Haematology

Haematologists deal with both clinical and laboratory aspects of primary disorders of the blood, providing expert advice on how diseases affect the blood. Disorders commonly diagnosed and treated by haematologists include leukaemia, lymphoma, anaemia and clotting or bleeding disorders.

Clinical Practice

Haematologists work as part of multidisciplinary teams within both public and private sectors. Haematologists may provide direct patient care, or provide advice to other medical practitioners and health care providers to guide patient care, and are often also involved with blood banks to support the management of blood transfusions.

Statistics and information - Haematology

Number of specialists - QLD

Number of new fellows - QLD

Number of specialists - AUS

Number of new fellows - AUS

Average weekly hours
QLD

Average Age
QLD

% Aged 60+
QLD

7% of the QLD 2017 workforce intend to retire by 2027

Proportion Female/Male - QLD

Male
Female

Location - QLD

Regional
Major cities

Public/Private QLD

Private
Public

Number of trainees - QLD

Number of new trainees - QLD

Number of trainees - AUS

Number of new trainees - AUS

PGY new trainees - QLD

Proportion Female/Male - QLD

Male
Female

Length of Training

5 years full-time

Method of Allocation

College-selected trainees may be allocated to a training post by:

  • College
  • Queensland Health pathway/network (centrally coordinated)
  • Queensland Health facility (accredited for training)

Training and assessment summary

The Queensland Haematology Advanced Training Pathway is a centralised state-wide recruitment process for advanced training positions in laboratory haematology, clinical haematology and combined clincial and laboratory haematology in accredited Queensland facilities.

Training program overview

Haematology training encompasses both clinical and laboratory aspects of primary disorders of the blood as well as how other diseases affect the blood. Training may follow two pathways - RCPA fellowship or dual fellowship with RCPA/RACP. Each pathway equips trainees with the knowledge, skills and professional attitudes necessary to function as a specialist in the practice of laboratory haematology. The dual fellowship equips trainees to additionally specialise in clinical haematology practice. Training incorporates work-based learning and assessment across four general functions of haematologists - discipline specific functions as a medical specialist in a laboratory, functions as a manager in the haematology laboratory, research and scholarship and professional attributes. Upon completing all requirements of the training program, trainees may apply for admission to Fellowship of the Royal College of Pathologists of Australasia (FRCPA). Trainees may undertake joint RCPA/RACP training in haematology, with successful trainees attaining the qualification of FRCPA and Fellow of the Royal Australasian College of Physicians.

Eligibility

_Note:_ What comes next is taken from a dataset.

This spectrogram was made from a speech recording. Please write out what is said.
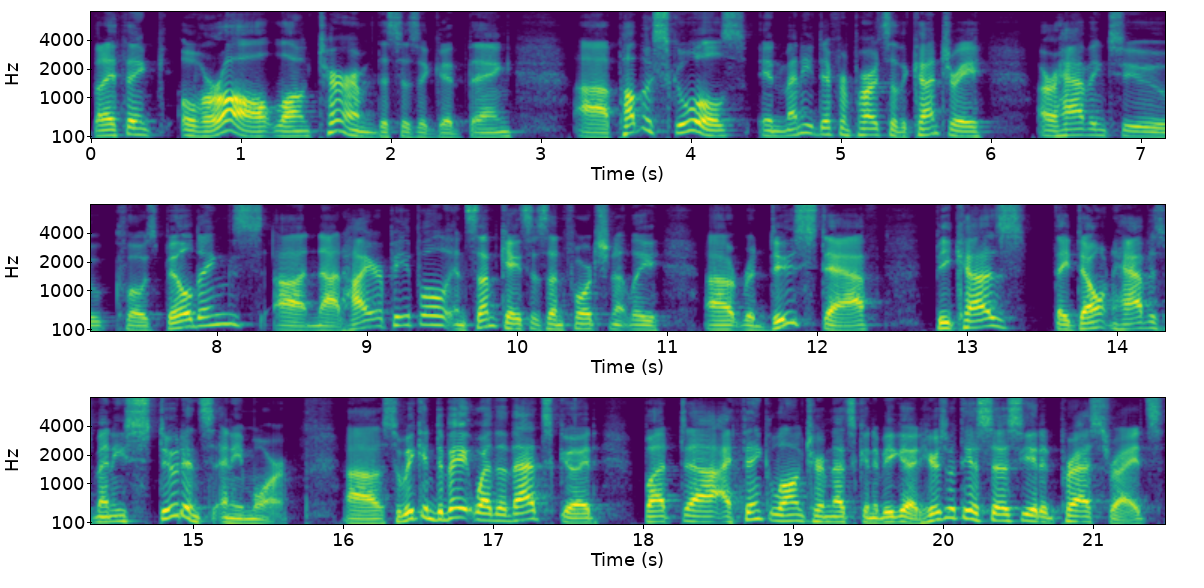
But I think overall, long term, this is a good thing. Uh, public schools in many different parts of the country are having to close buildings, uh, not hire people, in some cases, unfortunately, uh, reduce staff because they don't have as many students anymore. Uh, so we can debate whether that's good, but uh, I think long term that's going to be good. Here's what the Associated Press writes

Applicants must hold registration as a medical practitioner with a minimum of 2 years of postgraduate experience. Applicants must be employed in an accredited laboratory before seeking registration with the College.

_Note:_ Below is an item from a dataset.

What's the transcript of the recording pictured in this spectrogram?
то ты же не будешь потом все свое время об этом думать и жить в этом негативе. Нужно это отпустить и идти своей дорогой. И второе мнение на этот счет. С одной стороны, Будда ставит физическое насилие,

Flexibility

Minimum 20% of full-time commitment.

Interrupted training

Allowed - no limit is placed on the time taken to complete training.